Special to Vida en el Valle
My name is Juan Carlos. I am a 20-year-old sociology student at California State University, Sacramento, and this year I decided, for the first time in my life, to vote. Like many young Latinos in California, I was unaware of the value of my vote and had no interest in going to the polls. This year was different, I voted in the 2016 primaries because I realized the privilege I have in being able to use my vote as a voice for my community. I don’t think I was the only one who felt this way, because the 2016 primaries saw a surge in Latino voter registrations.
This year has been marred by an atmosphere of fear mongering and hate. Like many Americans, I can’t go a week without feeling insulted by what politicians are saying. If Latinos aren’t being attacked, it’s undocumented, Muslims, African American, or another minority group. This discourse is dangerous because it can take our nation back to its not-too distant racist and anti-immigrant past. It is possible that this same discourse is also what motivated so many Latinos to register to vote. But after a low voter-turnout in June the question remains, what will motivate young Latinos to show up to the polls?
As a lifelong resident of South Central Los Ángeles, my family and I also belong to the undocumented and Latino communities. Residents in South Central are generally underrepresented and voiceless. Many in the community are not citizens and cannot vote, while others come from communities where, for generations, a culture of voting has not been present.
These facts make every vote that comes from these communities all the more critical to our future. I am well aware that when I vote, I am representing my community and fighting to keep the progress that has been made in California. For example, thanks to the Affordable Care Act, record numbers of minorities have gained access to health coverage, and for the first time in its history Medi-Cal expanded its services to include undocumented children. This may not mean much to many Californians but it means the world to my community, my family, and my younger cousin, who for the first time in his life will be able to get a full medical checkup.
I vote on behalf of people like my parents, who day in and day out, for the past 20 years, have contributed to the economy by working in Los Angeles’ factories for little pay and are forced to put off health care because of their immigration status – like my father did when he had a work accident that left him paralyzed for several days. We often avoided care out of fear due to the implications related to immigration status. Thankfully, his illness passed however, he may not been so lucky next time.

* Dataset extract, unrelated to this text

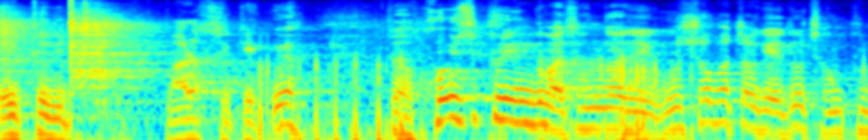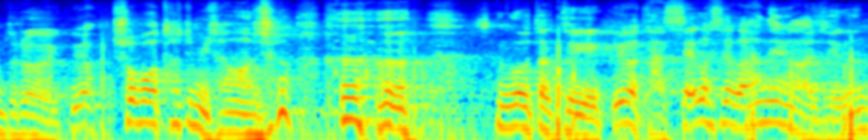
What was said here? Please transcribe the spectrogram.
A급이다 말할 수 있겠고요. 자 코일 스프링도 마찬가지고 쇼바 쪽에도 정품 들어가 있고요. 쇼바가 타좀 이상하죠? 참고 부탁드리겠고요. 다 새거 새거 하네요 아직은.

I am not undocumented, I have the privilege of voting, and I represented and speak for those in my community who cannot. This year I registered to vote, I turned in my first ballot, and I will not stop being civically engaged until everyone, regardless of immigration status, is able to have access to affordable health care. Even then, I will continue to participate and vote to ensure that progress is protected.
I am thankful to live in a state where the contributions of undocumented Californians are being recognized, but I fear the day the ground that has been gained, is taken back from us. This is why it is important for people to not just register, but to also make it to the polls in November. Someone, somewhere, needs you to speak up and protect his or her rights with your vote. It’s not just the presidential election that is at stake, the future health of our residents, undocumented or otherwise, also hangs in the balance. Is that not motivation enough?
Juan Carlos Verdín is a member of Brown Issues Sacramento